A Most Wanted Man

 Anton Corbijn's underappreciated The American is a work of remarkable precision – it's the rare movie in which every single shot seems to have been carefully considered. The film's subtle, quiet approach to a genre which tends to lean heavily on cheap thrills may have disappointed many moviegoers, but those who were able to get on the movie's wavelength were treated to an exquisite piece of cinema. At times it felt like a terrific John le Carre story, albeit one le Carre had nothing to do with. As such, it was only natural that Corbijn's next film would be a real le Carre flick: an adaptation of the 2008 novel A Most Wanted Man. Corbijn's latest doesn't quite achieve the clockwork precision of his previous flick, but it's nonetheless a fine, well-crafted spy movie which benefits considerably from a terrific lead performance and a knockout ending.

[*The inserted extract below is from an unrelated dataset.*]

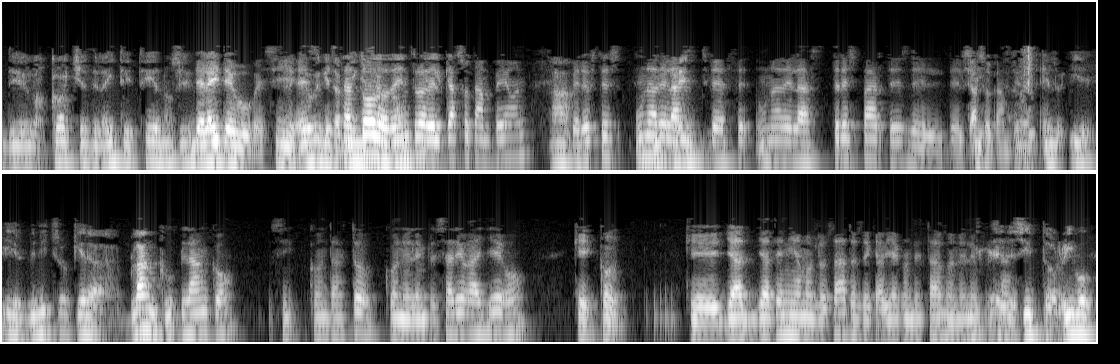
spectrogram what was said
de los coches de la ITT no sé. De la ITV, sí, es- que está todo dentro con- del caso campeón, Ah, pero esta es una de, las terce- una de las tres partes del, del sí, caso campeón. el- y, y el ministro que era blanco, Blanco sí, contactó con el empresario gallego que, co- que ya, ya teníamos los datos de que había contactado con el es empresario. decir, Torribo,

Gunther Bachmann (Philip Seymour Hoffman, Synecdoche, New York) is a German intelligence agent running a secret anti-terrorism unit in Hamburg. It isn't really an assignment worthy of his talents at this point in his career, but a failed mission in Beirut sealed his professional fate. Even so, the work he does is challenging and complicated. Recently, he's been tasked with investigating an immigrant named Issa Karpov (Grigoriy Dobrygin, Black Sea), who has been labeled by the German government as a militant jihadist. He's also keeping a watchful eye on the activities of Dr. Faisal Abdullah (Homayoun Ershadi, The Kite Runner), a well-respected philanthropist who may be secretly funneling money to terrorist organizations. Gunther wants to get to the truth of the matter before acting on his suspicions, but his superiors are eager for quick, decisive action. He's also being carefully observed by CIA agent Martha Sullivan (Robin Wright, House of Cards), who may or may not be a trustworthy ally. A pair of additional figures complicate matters further: a good-hearted attorney (Rachel McAdams, True Detective) who is convinced of Karpov's innocence, and a diplomatic banker (Willem Dafoe, Spider-Man) tasked with determining whether Karpov is the rightful heir to a massive fortune.

As is often the case in le Carre stories, we spend a considerable amount of time watching and waiting. The veteran writer depicts the world of undercover intelligence as it (presumably) is rather than as we want it to be; a world of desperately unhip, pencil-pushing workaholics doing their best to accomplish even the most insignificant of tasks while cautiously working their way through a mountain of red tape. While most movies attempts to wring thrills out of gunfights or car chases, this one is so understated that its most suspenseful sequence involves watching a man sign documents. Those who are inclined to appreciate this sort of thing (and I'll freely admit that I'm a le Carre devotee) will find themselves completely absorbed. Those looking for a conventional thriller will be bored.

As le Carre adaptations go, this one isn't quite at the top of the pile. It's easy to admire, but doesn't reach out and grab you as consistently as films like The Constant Gardener and Tinker Tailor Soldier Spy. However, that's largely due to the construction of the story, which is a long, slow, methodical build-up to an ending which... well, how do I put this? The ending IS the movie. I can't reveal what happens, but I can reveal that it's perfectly executed and delivers a startling emotional jolt. Honestly, it's probably the best ending I've seen this year. Is that enough to make the film truly great? No. Maybe. Yes.

Then we have the late Philip Seymour Hoffman. I'm not going to pretend that A Most Wanted Man is the greatest performance of his career, but there are moments when it feels like it is. There are moments when a lot of Hoffman performances feel that way. Like so many other Hoffman characters, Gunther is a man who is down on his luck. He eats too much, he drinks too much, he never seems to sleep and his weight forces him to constantly adjust his belt as he walks. Unlike le Carre's George Smiley, Gunther sometimes finds himself unable to properly mask his emotions. Even so, he is a professional, and he speaks with a quiet, unwavering authoritativeness which suggests that he knows what he's doing. I'm not sure that Hoffman's accent sounds authentically German, but whatever he's doing is so consistent that it hardly matters.

For most of the film, Hoffman keeps his performance within a very narrow, specific range – a necessity for a man in Gunther's profession. Then, during those closing minutes, he hits some new notes. It's a sequence which reminds us of what an incredible force he could be. The film's conclusion is a tough pill to swallow on its own terms, but it's made even more difficult by the manner in which it unintentionally plays on our knowledge of the actor's personal struggles. It's still difficult to believe that Hoffman is gone, and this film ultimately serves as a bittersweet reminder that he left us while he was still in his prime. This isn't technically his very last role, but it's hard to imagine a more painfully fitting farewell than this mournful howl of a performance. The film has some valuable things to say about global politics, post-9/11 paranoia, lack of accountability within the intelligence community and moral compromises our governments make in the name of national security, but all I could think about afterward was the sad, tired face of a man who is no longer with us.

A Most Wanted Man

Rating: ★★½ (out of four)
MPAA Rating: R
Running Time: 122 minutes
Release Year: 2014